I’ve also found exercise to be really beneficial. I began going to the gym regularly around the same time as we started the company and I think this has really helped me with general wellbeing and managing the stresses of the job.
What’s your advice for entrepreneurs who are just starting out?
If you are still on the fence about starting a company, my number one piece of advice is to just get started. It’s not original, but it’s true! Don’t wait. You can always get another job or figure out some backup plan if it doesn’t work out. Often fear — fear of failure, loss of status and income at a good job — is the thing holding people back from getting started. I know it was for me! Making decisions (or worse, avoiding decisions) influenced by fear is never good. I love the saying “Hard choices, easy life. Easy choices, hard life.”
One book I wish I’d read before getting started is Play Bigger. It talks in depth about the concept of category creation, with the general thesis being that most founders spend their time on building a company and a product, but rarely do they consciously define and build their category at the same time.
When I meet SaaS founders who are just starting out, the thing that seems to regularly separate the ones who do really well vs. the ones who don’t do so well is this: When the product they’re building seems to be solving some seemingly small but well-defined problem, and just focusses on solving this problem, then they tend to always do well. When I see products that are trying to do many different things for different people at the early stages then this is usually a sign things are unlikely to go well.
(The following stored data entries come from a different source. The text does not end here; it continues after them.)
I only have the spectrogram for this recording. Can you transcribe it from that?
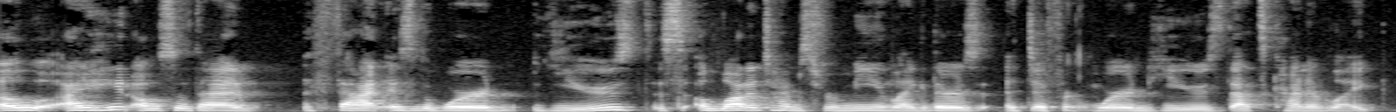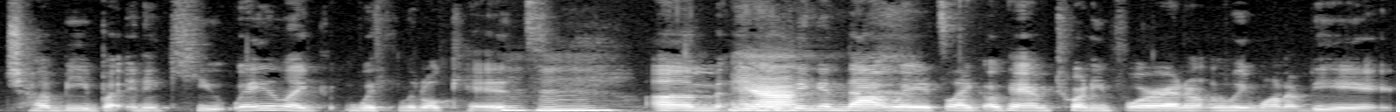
oh, I hate also that fat is the word used. A lot of times for me, like there's a different word used that's kind of like chubby, but in a cute way, like with little kids. Mm-hmm. Um, and yeah. I think in that way, it's like, okay, I'm 24. I don't really want to be,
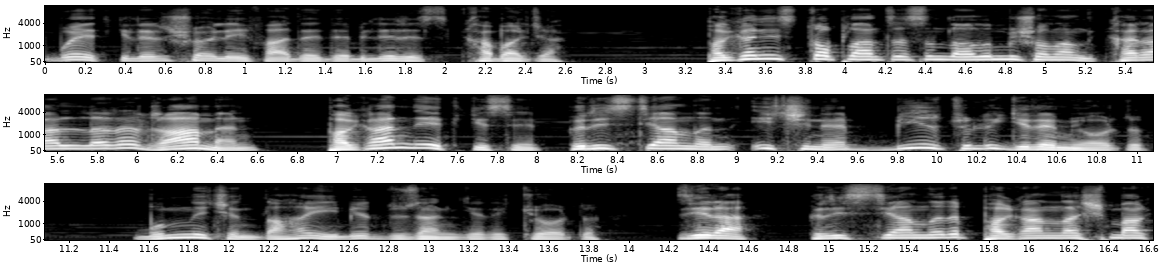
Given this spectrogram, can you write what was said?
Bu etkileri şöyle ifade edebiliriz kabaca. Paganist toplantısında alınmış olan kararlara rağmen pagan etkisi Hristiyanlığın içine bir türlü giremiyordu. Bunun için daha iyi bir düzen gerekiyordu. Zira Hristiyanları paganlaşmak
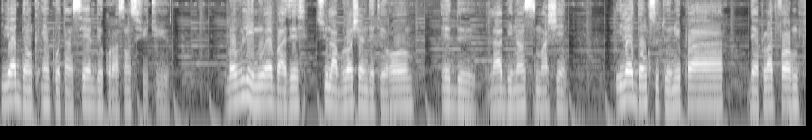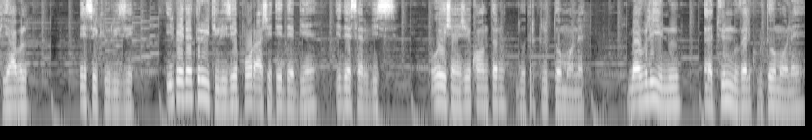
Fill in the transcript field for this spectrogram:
Il y a donc un potentiel de croissance future. Lovely Inu est basé sur la blockchain d'Ethereum et de la Binance Smart. Il est donc soutenu par des plateformes fiables et sécurisées. Il peut être utilisé pour acheter des biens et des services ou échanger contre d'autres crypto-monnaies. Lovely Inu est une nouvelle crypto-monnaie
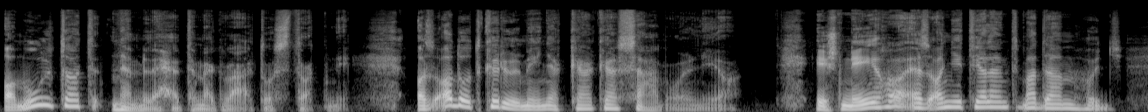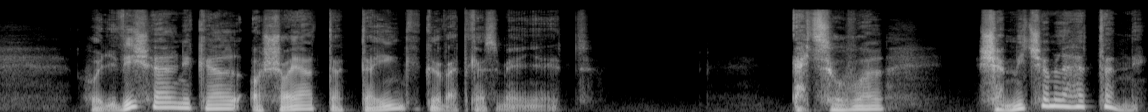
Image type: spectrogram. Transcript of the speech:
a múltat nem lehet megváltoztatni. Az adott körülményekkel kell számolnia. És néha ez annyit jelent, madam, hogy, hogy viselni kell a saját tetteink következményét. Egy szóval semmit sem lehet tenni?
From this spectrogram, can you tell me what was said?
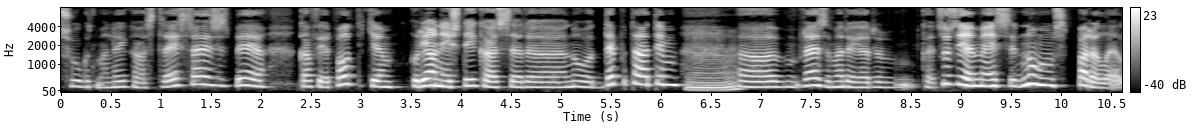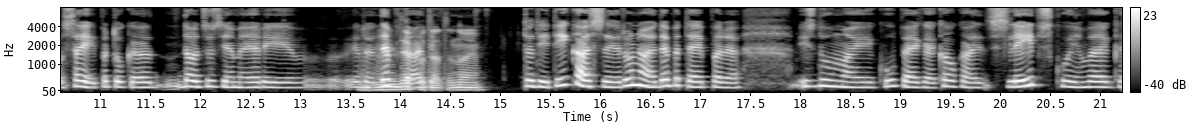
šogad man liekas, treis reizes bija kafija ar politiķiem, kur jaunieši tīkās ar no deputātiem, mm. reizam arī ar kāds uzņēmējs, nu, mums paralēli sajūt par to, ka daudz uzņēmēji arī ir mm -hmm, deputāti. deputāti nu, Tad viņi tikās, runāja, debatēja par izdomāju kūpēgai kaut kādas līdzes, ko viņam vajag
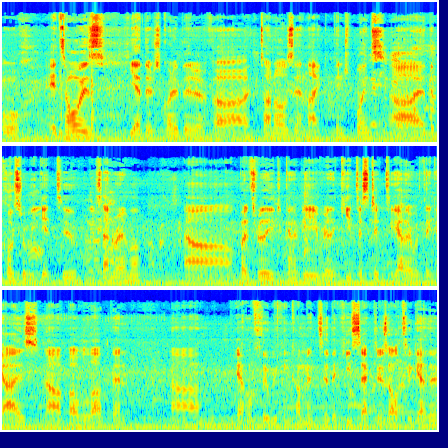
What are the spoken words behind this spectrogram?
Oh, it's always yeah. There's quite a bit of uh, tunnels and like pinch points uh, the closer we get to San Remo. Um, but it's really going to be really key to stick together with the guys, uh, bubble up, and uh, yeah, hopefully we can come into the key sectors all together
I guess “focus on doing one thing really well”, is tired advice but I’ve seen it play out quite a few times.
Where can we go to learn more?